Spring has spring,
The grass has riz.
I wonder where
The flowers is?
W. H. L.
554 S. 18th st.
Arlington, Va.

21 March 1948, New York (NY) Times, pg. SM18:
“Spring is sprung,
The grass is riz,
I wonder where the flowers is.
The boid is on the wing --
Absoid!
Of course the wing is on the boid.”
-- Anon.

26 March 1948, Washington (DC) Post, pg. C8:
MAIL BAG
Dear Bill:
Down in North Carolina, your “Spring is sprung, grass is riz” poem has been a favorite for years. I don’t know the name of the author, but I object to seeing it published over somebody else’s initials.
Annabel Barnes
2131 I st. nw.

1 May 1952, The Christian Science Monitor, “Spring Ditty,” pg. 21, col. 5:
(Common Version)
Spring has sprung; the grass is riz.
I wonder where the birdies is.

(New England Version)
he birds is come; the grass is riz.
I wonder where the springtime is.
ALPHEUS HASKINS

Cassell’s Humorous Quotations
by Nigel Rees
New York, NY: Sterling Publishing, Inc.
2003
Pp. 89-90:
Der spring is sprung
Der grass is riz
I wonder where dem boidies is?

Der little boids is on der wing.
Ain’t dat absoid?
Der little wings is on der boid!
Anonymous (New York). “The Budding Bronx,” quoted in Arnold Silcock, Verse and Worse (1952).

8 May 1957, Los Angeles Times, Cityside with Gene Sherman, pg. 2:
VERSESIDE—Jose Bates has been having a little italic trouble with his garden:

Spring iz sprung
The grass iz riz;
I wonder where
The flowers iz?

18 January 1976, New York (NY) Times, “Talking Brooklyn in Joisey” by Mario Pei, pg. 328:
It was ultimately sublimated into exalted verse in what is described as “The Brooklyn National Anthem,” although its lack of nationalistic features makes it applicable to Hoboken and Jersey City as well:

“De spring is sprung,
De grass is riz;
I wunneh wear de flowers is.
De boid is on de wing --”
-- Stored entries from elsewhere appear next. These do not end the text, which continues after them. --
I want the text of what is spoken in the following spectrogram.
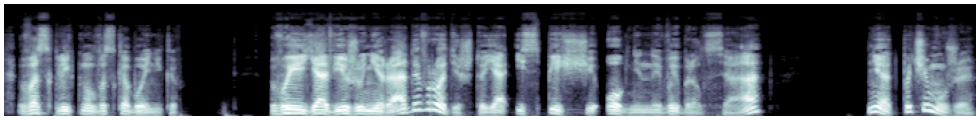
— воскликнул Воскобойников. — Вы, я вижу, не рады вроде, что я из пищи огненной выбрался, а? — Нет, почему же?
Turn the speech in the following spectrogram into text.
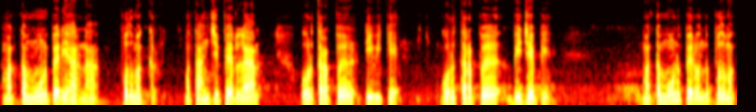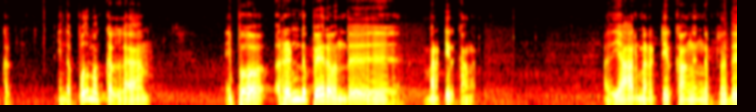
மொத்தம் மூணு பேர் யாருன்னா, பொதுமக்கள். மொத்தம் அஞ்சு பேரில் ஒரு தரப்பு டிவிகே, ஒரு தரப்பு பிஜேபி. மற்ற மூணு பேர் வந்து பொதுமக்கள். இந்த பொதுமக்களில் இப்போது ரெண்டு பேரை வந்து மிரட்டியிருக்காங்க. அது யார் மிரட்டியிருக்காங்கன்றது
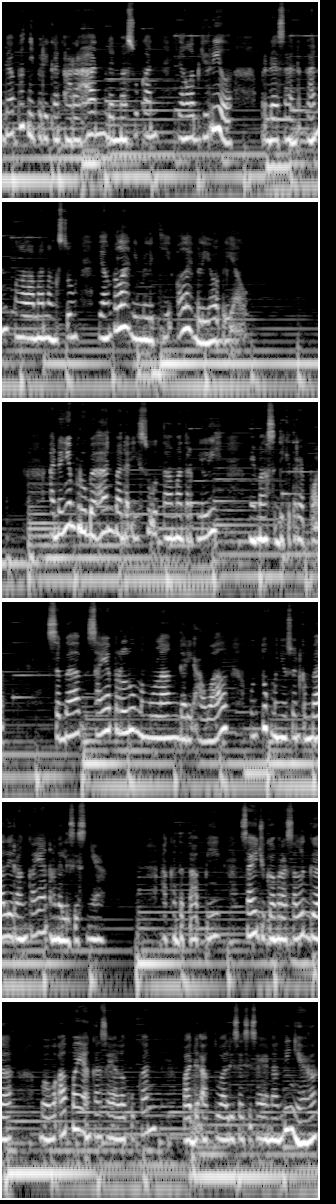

“Absoid! De wing is on de boid!”

Posted by Barry Popik
New York CityNames/Phrases • Thursday, July 27, 2006 • Permalink